Would you want to have a pet bird? Why or why not?
It just so happens that we have two pet birds – an African Gray Parrot named Ayla and a Black-Capped Conure named Petey. We don’t recommend having birds as pets since they are really better suited to life in the wild, but we sure do love the ones that we care for in our home. The birds have been staying with Grandma this week, while we do a Spring cleaning of their permanent big cages outside.
The children made a nest out of blankets and pillows. We scattered pretend berries, worms, and other bird food items around the room. We then played a version of the popular game “Freeze.” I controlled the music and while the kids danced and flapped around the room gathering food items like birds, I frequently stopped the song. Each time the song stopped they had to get to their nest as fast as possible with the items they had collected.
We had a great day pretending to be birds and learning all about the letter “B.”
What are you learning about in your home school today?
As a blog ambassador for Mother Goose Time, I am happy to share preschool curriculum ideas, activities, and crafts with my readers.

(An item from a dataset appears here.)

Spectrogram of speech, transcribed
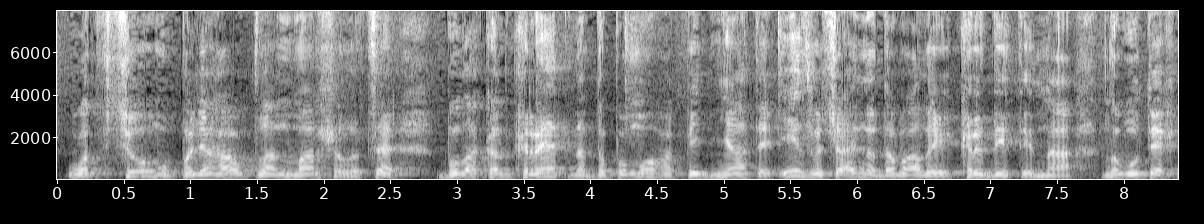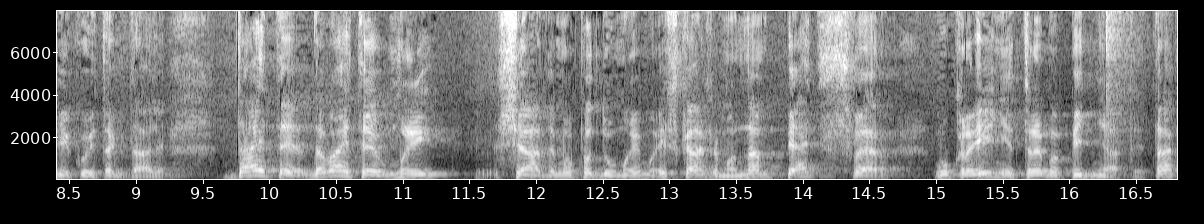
От в цьому полягав план маршала. Це була конкретна допомога підняти і, звичайно, давали кредити на нову техніку і так далі. Дайте, давайте ми сядемо, подумаємо і скажемо, нам п'ять сфер в Україні треба підняти. Так?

Mother Goose Time provides our family the opportunity to use their curriculum free of charge in exchange for honest and authentic stories based on our personal experience.